In 2007 the majority shareholding in Manchester City was acquired by UK Sports Investments Ltd, a company controlled by the former Prime Minister of Thailand, Thaksin Shinawatra. Upon achieving a 75% share, Thaksin re-registered the club as a private company; on later acquiring 90% of shares Thaksin bought out the remaining shareholders to become the sole owner of the club. When his assets were frozen by the Thai courts, pursuing charges of corruption against Thaksin and his wife, he was forced to sell the club to a consortium based in the United Arab Emirates, the Abu Dhabi United Group, in September 2008. They signaled their immediate intention to inject substantial funds into the club's transfer budget in order to attract world class players to the City of Manchester Stadium.
The injection of Arab cash allowed manager Roberto Mancini to build a side that finished in fourth place in 2010-11, qualifying for the Champions' League and won the FA Cup, beating Stoke 1-0, their first major trophy for 35 years. The naming rights to the club's stadium were sold to Etihad Airways in a deal reported to be worth over £10m a year for ten years: this is in addition to the £2.3m shirt sponsorship contract and led to suggestions that the club was attempting to evade the new UEFA Fair Play financial regulations.
In the final match of 2011-12, City needed to win to secure the Premier League title. Trailing at home to Queen's Park Rangers with 90 minutes gone, they scored twice in added time to pip Manchester United for the title, their first in 44 years.
The following season, City finished as runners up in the Premier League and were surprisingly beaten by Wigan Athletic in the FA Cup final. Shortly afterwards, while on tour in the United States, the club's owners announced that they had entered into a partnership with the New York Yankees to buy the MLS franchise for a second soccer team in New York City.
At the end of the 2013-14 season City overtook Liverpool to clinch another title. They were, however, found to have breached UEFA's Financial Fair Play regulations, which had now come into effect and were forced to agree to a complex set of sanctions that included a conditional £49m fine, a reduction in the number of players in their squad for European competition, a wage cap and restrictions on incoming transfers.
- (a) Gary James - MCFC official historian
- (b) empics
- (c) The West Ham United Collection (2003)
- (d) Sporting Heroes
- (e) Manchester City Official Website
- (f) Football Focus
- (g) Bury FC - Images of Sport (Peter Cullen 1998)
- (h) True Colours (John Devlin 2005)
- (i) The Official Manchester City Hall of Fame (Gary James 2006)
- (j) Association of Football Statisticians - provided by Pete Wyatt
- (k) Bjørn-Terje Nilssen
- (k) Pete's Picture Palace
- (l) Football League Review provided by Simon Monks
- (m) Alick Milne
- (n) Simon Monks
- (o) Eamonn Monks
- (p) Kjell Hanssen

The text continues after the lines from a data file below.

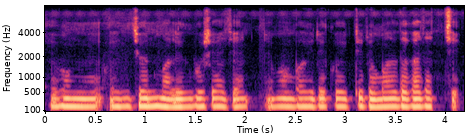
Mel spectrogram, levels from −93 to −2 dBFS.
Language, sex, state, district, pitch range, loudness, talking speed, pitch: Bengali, female, Assam, Hailakandi, 170-175 Hz, -15 LUFS, 155 wpm, 170 Hz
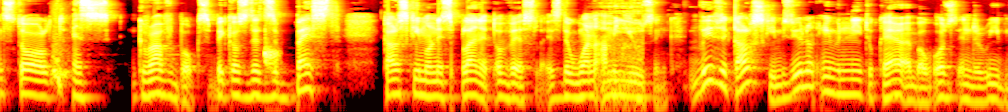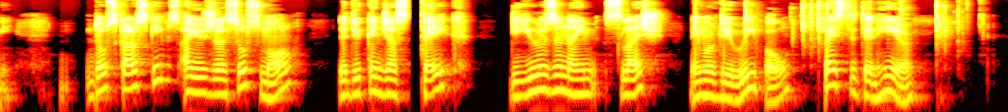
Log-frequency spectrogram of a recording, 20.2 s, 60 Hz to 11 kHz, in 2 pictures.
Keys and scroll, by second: 18.1 ctrl+c, 18.1 super+2, 18.2 ctrl+v, 19.4-20.1 typing.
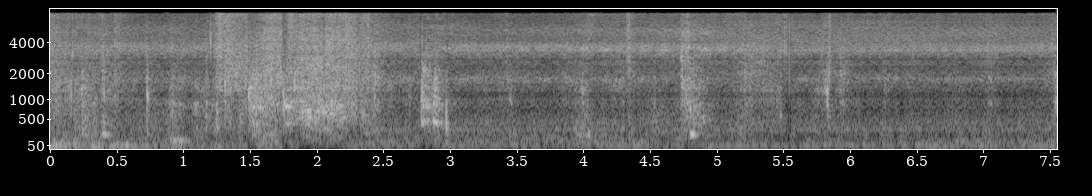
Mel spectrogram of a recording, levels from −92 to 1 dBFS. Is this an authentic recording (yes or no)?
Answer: no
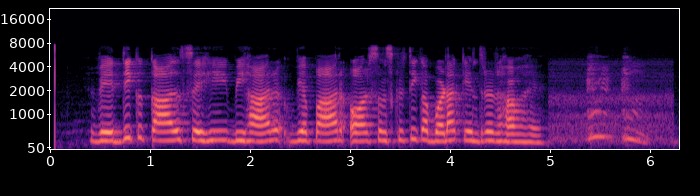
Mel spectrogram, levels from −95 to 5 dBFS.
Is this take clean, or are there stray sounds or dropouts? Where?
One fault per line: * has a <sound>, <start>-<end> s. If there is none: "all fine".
* has a throat clearing, 5.4-6.1 s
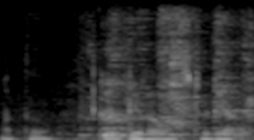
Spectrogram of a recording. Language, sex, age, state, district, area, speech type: Kannada, male, 45-60, Karnataka, Koppal, urban, spontaneous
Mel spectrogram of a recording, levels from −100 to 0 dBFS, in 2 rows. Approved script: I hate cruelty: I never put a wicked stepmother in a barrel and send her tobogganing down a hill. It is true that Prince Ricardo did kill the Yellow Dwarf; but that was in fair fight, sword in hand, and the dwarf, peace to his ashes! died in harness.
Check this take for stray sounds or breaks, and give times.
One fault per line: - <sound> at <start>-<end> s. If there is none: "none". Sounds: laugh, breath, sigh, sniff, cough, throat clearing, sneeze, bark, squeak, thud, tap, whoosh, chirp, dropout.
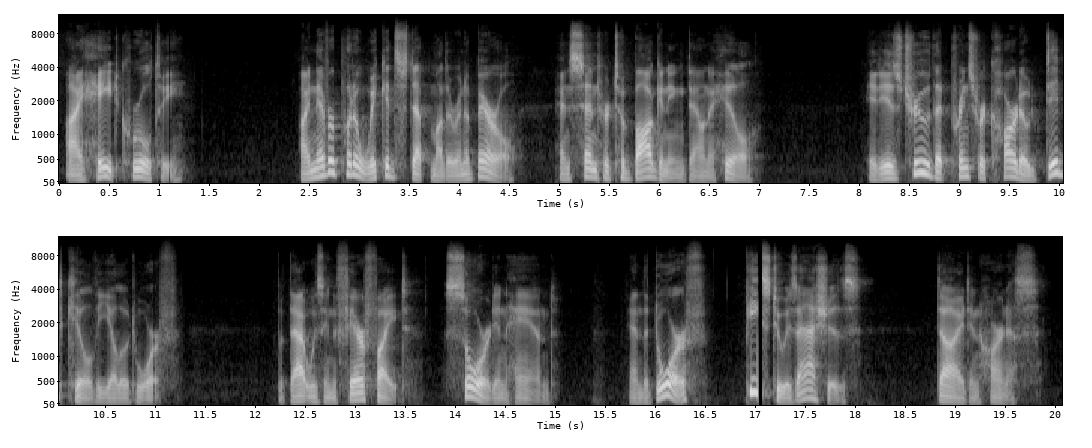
- dropout at 17.0-17.1 s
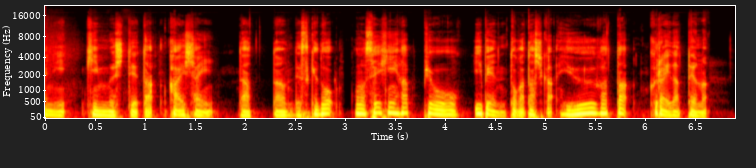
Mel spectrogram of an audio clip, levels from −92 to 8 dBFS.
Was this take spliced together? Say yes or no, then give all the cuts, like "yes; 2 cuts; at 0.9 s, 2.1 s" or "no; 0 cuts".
yes; 2 cuts; at 2.9 s, 4.2 s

- (q) Keith Ellis
- (r) Alex Howells
- (*) Beastly Fury (Richard Sanders, Bantam Press 2009)
- (s) Simon Monks
- (t) Phil Bannerjee
- (u) Anthony Sealey

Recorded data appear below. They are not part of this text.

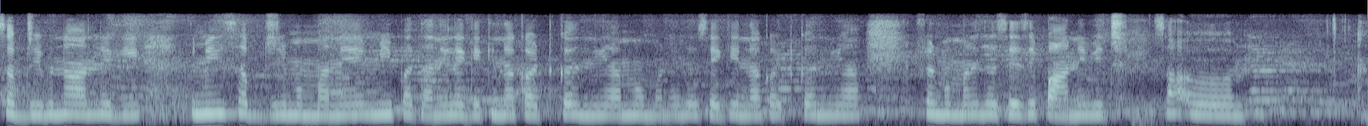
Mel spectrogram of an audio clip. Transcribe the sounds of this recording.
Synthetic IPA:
səbd͡ʒiːbənaːnləɡiːt̪emĩːsəbd͡ʒiːməmːãːneːmĩːpət̪aːnĩːləɡaːkɪnːãːkəʈkəɾnijãːməmːãːneːd̪əsaːkɪnːãːkəʈkəɾnijãː | pʰɪɾməmːãːneːd̪əsasipaːnĩːʋɪt͡ʃs

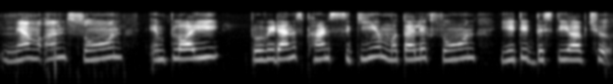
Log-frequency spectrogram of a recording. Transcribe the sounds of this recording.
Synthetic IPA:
mʲaʋʔɐnsoːn | implaːji | pɾoːʋiɖanspʰaɳsikijəmːʊt̪aliksoːn | jet̪id̪ɨst̪ijab̚t͡ʃʰɨ

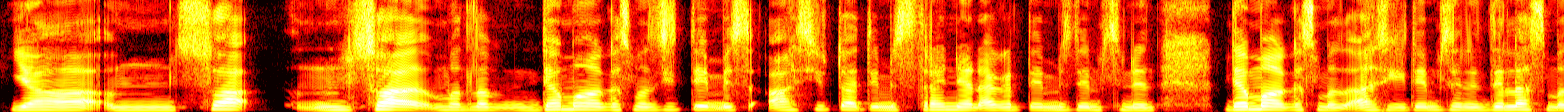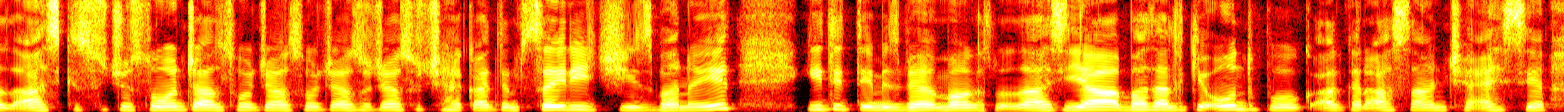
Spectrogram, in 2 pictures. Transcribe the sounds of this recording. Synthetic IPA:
jaːsɐ | samɐt̪lɐbd̪ʲɐmãːɡɐsmɐnzjit̪emisaːsʲjit̪at̪emisʲt̪ɾɐnʲjaːnɐɡɐɾt̪emis̬d̪emʲsined̪ʲɐmaːɡɐsmɐnzaːsʲkit̪emʲs̬ined̪ilɐsmɐnzaːsʲkisut͡ʃʰisoːnt͡ʃaːnsoːnt͡ʃaːnsoːnt͡ʃaːns̬ut͡ʃaːnsut͡ʃʰɛɐkaːt̪emsəɾiːt͡ʃiːzbɐnɐit̪̚ | jit̪it̪emis̬bʲɐmaːɡɐsmɐnzaːsʲjaːbɐd̪ɐlkiʔʊnd̪poːkɐɡɐɾaːsaːnt͡ʃʰɐʔɐsʲi

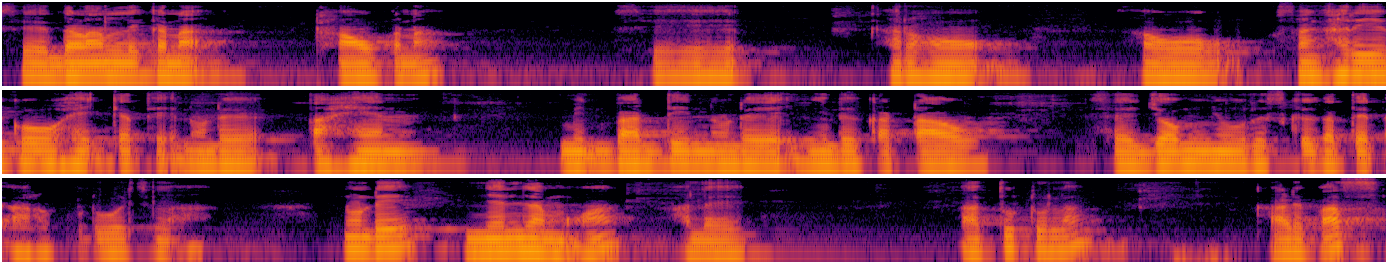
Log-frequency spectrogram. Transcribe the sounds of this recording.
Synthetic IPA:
sɛd̪aɽ̃anlɛkana̰ʔ | ʈʰãwkana | sɛ | aɾɔɦɔ̃ | awsaŋɡʰaɾijəkɔɦɛc̚ˀkat̪ɛt̪̚ˀnɔ̃ɖɛt̪aɦɛn | mit̪̚ˀbaɾd̪inːɔ̃ɖɛiɲɛd̪əkaʈaw | sɛd͡ʒɔmɲuɾiskəɡat̪ɛt̪̚ˀaɾɔ̃kuɖuwəɽt͡ʃalaʔa | nɔ̃ɖɛɲɛlɲamɔʔa | alɛ | at̪uʈɔla | ka̰ɽɛpas

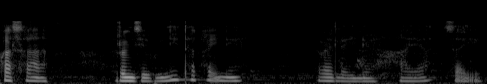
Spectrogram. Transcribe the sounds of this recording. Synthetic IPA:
pʰasanak | ɾɯŋzɯbinitʰakʰa̰jnɯ | ɾalajnɯhajaz̥a̰jɯ̰

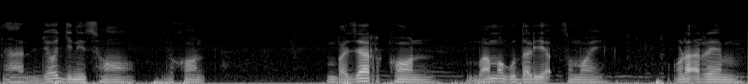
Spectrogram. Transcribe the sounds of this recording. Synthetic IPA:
aɾd͡ʒɔd͡ʒinishɔ̃ | d͡ʒɔkʰɔn | bad͡ʒaɾkʰɔnbamaɡud̪aɽija̰ʔsɔmɔj | ɔ̰ɽaʔɾɛm

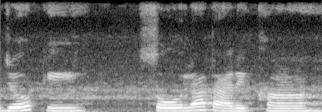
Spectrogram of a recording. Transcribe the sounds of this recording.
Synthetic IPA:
d͡ʒoːki | soːlaːt̪aːɾiːkʰãː

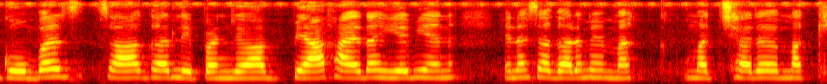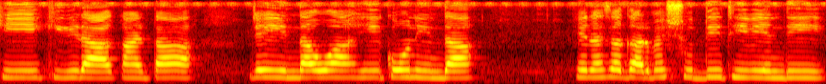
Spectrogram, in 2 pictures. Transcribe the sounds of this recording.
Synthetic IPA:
ɡoːbənsãɡʱɐɾlɪpəɽ̃ɪd͡ʑoapjafaːɪd̪aɦiəbɪɦɐnɪ̆ | ɦɪnə̆sãɡʱɐɾ̆mẽmə | mɐt͡ɕʰəɾmɐkʰikiːɽakãːʈa | d͡ʑɐĩːn̆d̪aɦuaːɦiːkoːnɦĩːn̆d̪aː | ɦɪnə̆sãɡʱɐɾmẽʃʊd̪it̪ʰiʋẽːn̆d̪iː

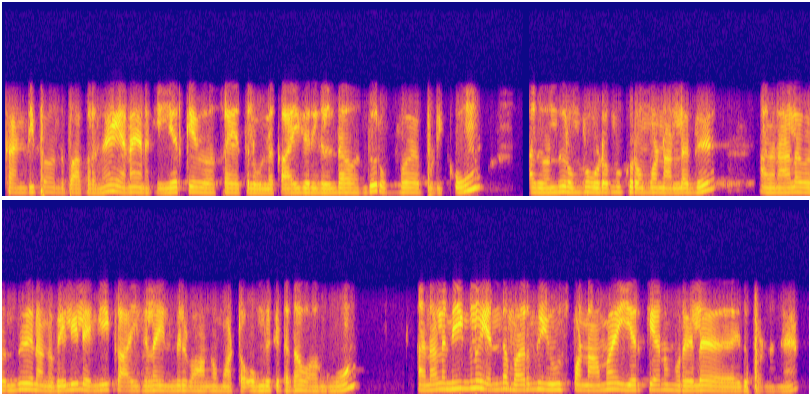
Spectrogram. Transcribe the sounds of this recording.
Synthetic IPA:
kɐɳɖɪpːaːʋɐnd̪ɯpaːɾkɯɾɯːŋɡɐeːnːaːɛnɐkːɯɪjɐɾkɐɪʋɪʋɐsaːjɐt̪ːɪlʊɭːɐkaːjɣɐɾɪɣɐɭt̪ãːʋɐnd̪ɯɾɔmbɐpʊɽɪkːʊ̃ | ɐðɯʋɐnd̪ɯɾɔmbɐʊɽɐmbɯkːɯɾɔmbɐnɐlːɐðɯɐðɐnaːlɐʋɐnd̪ɯnaːŋɡɐʋɛɭɪjlɛŋɡeːkaːjɣɐɭãːɛnɯmeːlʋaːŋɡɐmaːʈːõːɔŋɡɐkɪʈːɐt̪ãːʋaːŋɡɯʋõː | ɐðɐnaːlɐniːŋɡɐɭʊ̃ɛnd̪ɐmɐɾɯnd̪ɯjuːspɐɳːaːmɐɪjɐɾkɐjaːnɐmʊɾɐjɪlɐɪðɯpɐɳːɯŋɡɐ

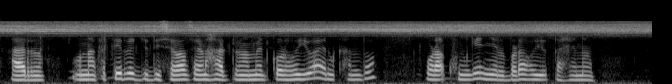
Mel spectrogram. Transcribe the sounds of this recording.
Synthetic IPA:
aɾ | ɔnakat̪iɾːɛd͡ʒud̪isɛɽ̃ãs̬ɛɽɦaɾʈɔnamɛʈ̚kɔɽɦɔjuʔaɛnkʰand̪ɔ | ɔɽaʔt̪ʰɔnɡɛɲɛlbaɽaɦujuʔt̪aɦɛna

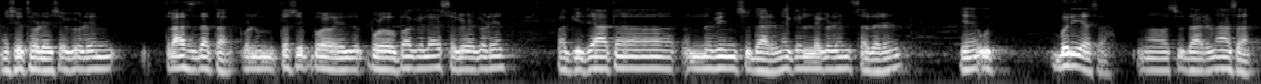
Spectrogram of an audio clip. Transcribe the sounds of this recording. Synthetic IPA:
əɕẽt̪ʰoɽjaɕakəɽen | t̪ɾʔa̰sd͡zat̪apə̰ɳt̪əɕeplpəɭ̤opakeljasəɡɭakəɽen | bakit͡ɕjaːt̪a | nəʋiːnsud̪ʱaɾɳakelja̰kəɽensa̰d̪ʱaɾəɳ | ɦɛ̃ut̪ | bəɾiːəsa̰sud̪ʱaɾɳaːsa

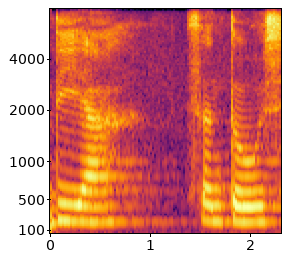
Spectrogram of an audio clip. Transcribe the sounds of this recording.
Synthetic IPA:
d̪ija | sənt̪oːʃ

- (v) Oleg Baranov
- (w) Pavel Shalaev
Modern crests are the property of Manchester City FC.